→ **HOW TO COMPLETE THIS TASK**: Print each record that follows exactly, leaving the pictures behind.

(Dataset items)

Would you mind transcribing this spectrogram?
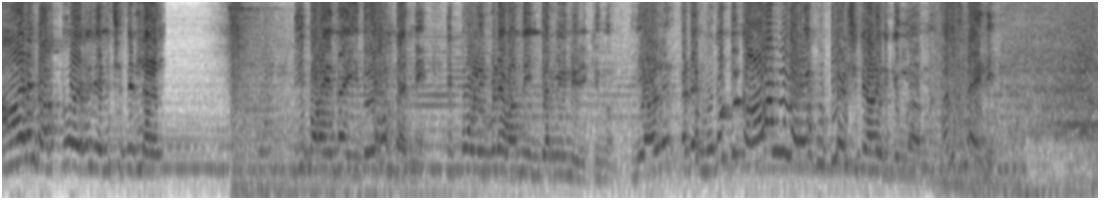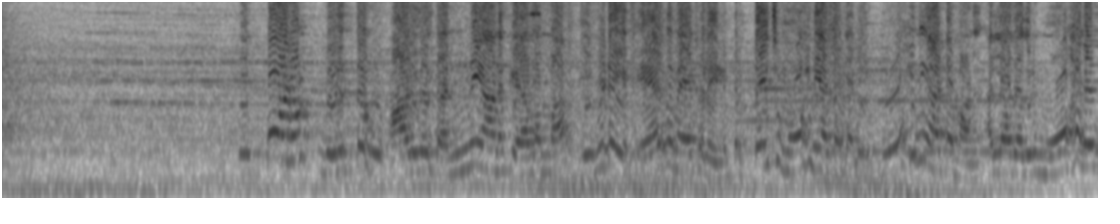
ആരും കറുത്തതായിട്ട് ജനിച്ചിട്ടില്ല. ഈ പറയുന്ന ഇദ്ദേഹം തന്നെ ഇപ്പോൾ ഇവിടെ വന്ന് ഇന്റർവ്യൂവിന് ഇരിക്കുന്നു. ഇയാൾ എടെ മുഖത്ത് കാണാൻ പോലും അടിച്ചിട്ടാണ് ഇരിക്കുന്നതെന്ന്. മനസ്സിലായില്ലേ? എപ്പോഴും വെളുത്ത ആളുകൾ തന്നെയാണ് കേമന്മാർ. എവിടെയും ഏത് മേഖലയിലും. പ്രത്യേകിച്ച് മോഹിനിയാട്ട കലയിൽ. മോഹിനിയാട്ടമാണ്. അല്ലാതെ അതൊരു മോഹനൻ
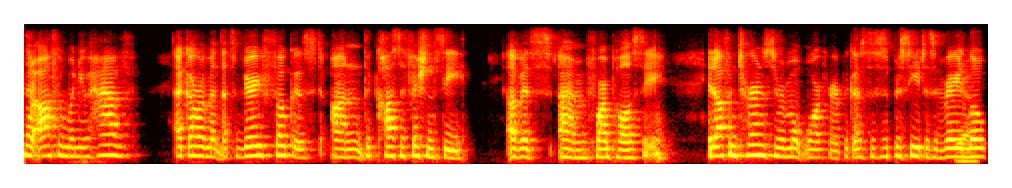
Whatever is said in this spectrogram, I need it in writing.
that often when you have a government that's very focused on the cost efficiency of its um, foreign policy, it often turns to remote warfare because this is perceived as a very yeah. low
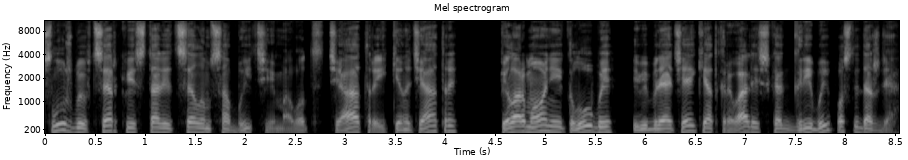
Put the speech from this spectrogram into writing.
Службы в церкви стали целым событием, а вот театры и кинотеатры, филармонии, клубы и библиотеки открывались как грибы после дождя.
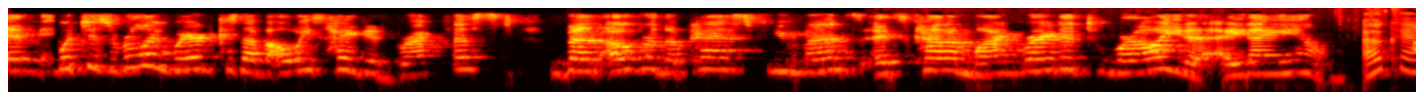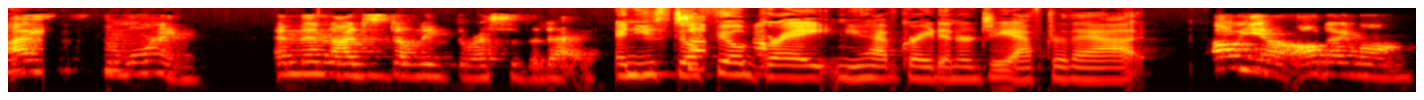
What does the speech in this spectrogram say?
and which is really weird because I've always hated breakfast. But over the past few months, it's kind of migrated to where I'll eat at 8 a.m. Okay. I eat in the morning, and then I just don't eat the rest of the day. And you still so, feel great, and you have great energy after that. Oh yeah, all day long.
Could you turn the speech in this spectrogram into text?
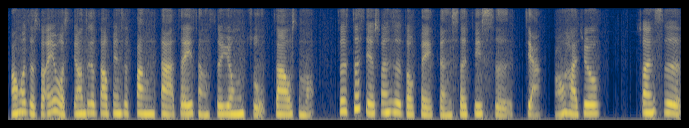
然后或者说，哎，我希望这个照片是放大，这一张是用主照什么。这这些算是都可以跟设计师讲，然后他就算是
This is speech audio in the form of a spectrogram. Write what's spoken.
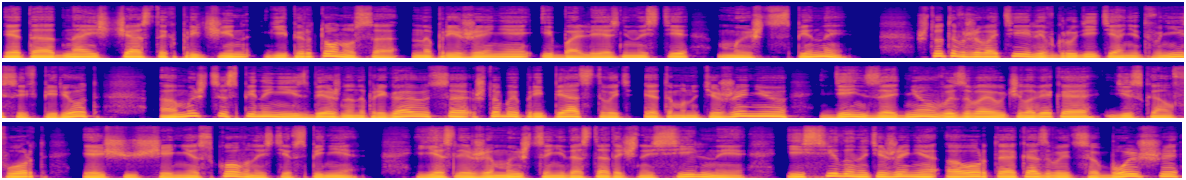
Это одна из частых причин гипертонуса, напряжения и болезненности мышц спины. Что-то в животе или в груди тянет вниз и вперед, а мышцы спины неизбежно напрягаются, чтобы препятствовать этому натяжению, день за днем вызывая у человека дискомфорт и ощущение скованности в спине. Если же мышцы недостаточно сильные и сила натяжения аорты оказывается больше,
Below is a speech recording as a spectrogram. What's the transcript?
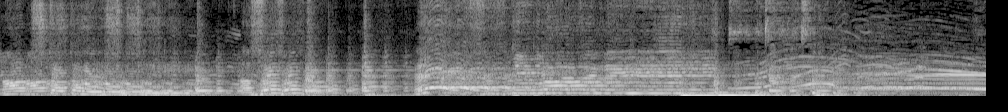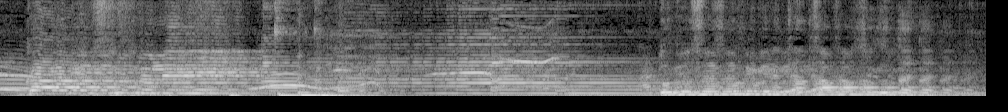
नॉन स्टॉप राहू शकतो. असं? दोघे साहेब कुठे गेले? त्यांचा आवाज घेत आहे.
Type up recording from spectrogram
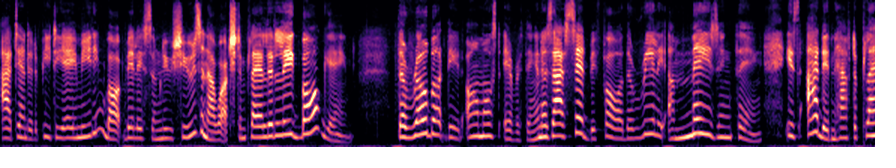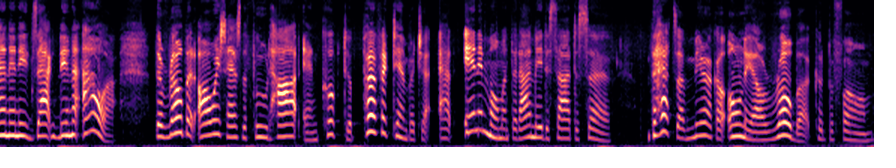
I attended a PTA meeting, bought Billy some new shoes, and I watched him play a little league ball game. The robot did almost everything, and as I said before, the really amazing thing is I didn't have to plan any exact dinner hour. The robot always has the food hot and cooked to perfect temperature at any moment that I may decide to serve. That's a miracle only a robot could perform.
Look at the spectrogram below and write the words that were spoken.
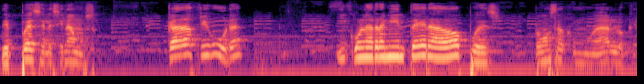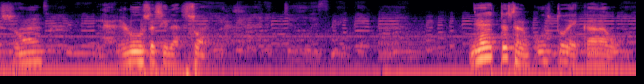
después seleccionamos cada figura Y con la herramienta de grado pues vamos a acomodar lo que son las luces y las sombras. Ya esto es al gusto de cada uno.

→ **RESPONSE BOX**:
Would you mind transcribing this spectrogram?
ആരും കറുത്തതായിട്ട് ജനിച്ചിട്ടില്ല. ഈ പറയുന്ന ഇദ്ദേഹം തന്നെ ഇപ്പോൾ ഇവിടെ വന്ന് ഇന്റർവ്യൂവിന് ഇരിക്കുന്നു. ഇയാൾ എടെ മുഖത്ത് കാണാൻ പോലും അടിച്ചിട്ടാണ് ഇരിക്കുന്നതെന്ന്. മനസ്സിലായില്ലേ? എപ്പോഴും വെളുത്ത ആളുകൾ തന്നെയാണ് കേമന്മാർ. എവിടെയും ഏത് മേഖലയിലും. പ്രത്യേകിച്ച് മോഹിനിയാട്ട കലയിൽ. മോഹിനിയാട്ടമാണ്. അല്ലാതെ അതൊരു മോഹനൻ
Whatever is said in this spectrogram, I need it in writing.
that often when you have a government that's very focused on the cost efficiency of its um, foreign policy, it often turns to remote warfare because this is perceived as a very yeah. low
Put the speech from this spectrogram into writing.
Службы в церкви стали целым событием, а вот театры и кинотеатры, филармонии, клубы и библиотеки открывались как грибы после дождя.
What does the speech in this spectrogram say?
and which is really weird because I've always hated breakfast. But over the past few months, it's kind of migrated to where I'll eat at 8 a.m. Okay. I eat in the morning, and then I just don't eat the rest of the day. And you still so, feel great, and you have great energy after that. Oh yeah, all day long.
Could you turn the speech in this spectrogram into text?
然后或者说，哎，我希望这个照片是放大，这一张是用主照什么。这这些算是都可以跟设计师讲，然后他就算是
This is speech audio in the form of a spectrogram. Write what's spoken.
Это одна из частых причин гипертонуса, напряжения и болезненности мышц спины. Что-то в животе или в груди тянет вниз и вперед, а мышцы спины неизбежно напрягаются, чтобы препятствовать этому натяжению, день за днем вызывая у человека дискомфорт и ощущение скованности в спине. Если же мышцы недостаточно сильные и сила натяжения аорты оказывается больше,
Below is a speech recording as a spectrogram. What's the transcript?
नॉन स्टॉप राहू शकतो. असं? दोघे साहेब कुठे गेले? त्यांचा आवाज घेत आहे.
Type up recording from spectrogram
I attended a PTA meeting, bought Billy some new shoes, and I watched him play a little league ball game. The robot did almost everything, and as I said before, the really amazing thing is I didn't have to plan any exact dinner hour. The robot always has the food hot and cooked to perfect temperature at any moment that I may decide to serve. That's a miracle only a robot could perform.
Look at the spectrogram below and write the words that were spoken.
después seleccionamos cada figura Y con la herramienta de grado pues vamos a acomodar lo que son las luces y las sombras. Ya esto es al gusto de cada uno.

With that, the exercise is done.